Japan’s Environment Ministry is looking to boost the deployment of ground mounted solar farms by offering extra support to projects being built on landfill sites that have reached full capacity, according to reports in the Japanese press.
According to newspaper Asahi Shimbun and other sources, a study commissioned by the ministry in 2013 and recently concluded, found that the total area spanned by landfill sites could accommodate around 7.4GW of extra solar generation capacity if utilised effectively.
The ministry posted a document on its website highlighting some of the issues and confirming that the scheme is expected to last three fiscal years. It explains that many of the sites could not otherwise be repurposed for use and that solar plants would represent something of an opportunity to reuse land from which contaminated groundwater and chemicals might have to be pumped. The ministry's document states that it will continue to fund and carry out feasibility studies on landfill sites as well as offering direct support for the construction and development projects.

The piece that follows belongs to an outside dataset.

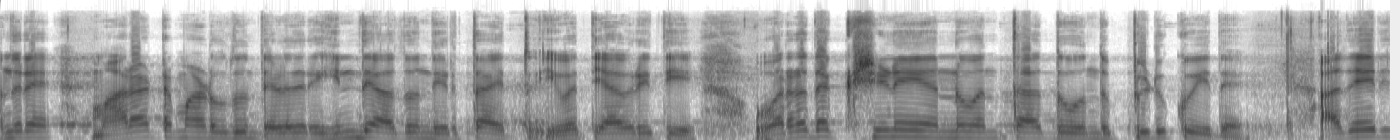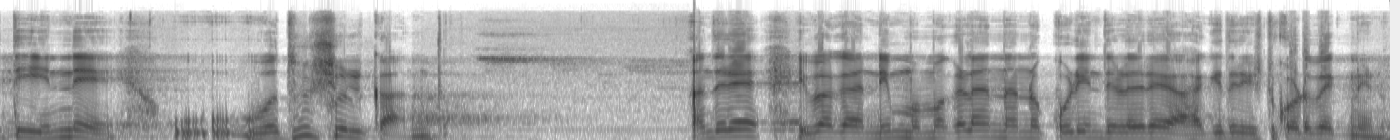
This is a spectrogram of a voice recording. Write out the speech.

Recently, the Japanese solar industry has suffered highly publicised difficulties in getting hundreds of approved projects online. While some 35GW of projects have been approved by the Japanese government, only a fraction have been connected, due to reasons that include lack of available grid capacity and a shortage of suitable land. Some commentators have warned that high levels of public approval for solar that have been enjoyed in recent times could be in jeopardy if electricity prices for consumers continue to rise, attributed in part to the struggle to continue adding renewable energy capacity.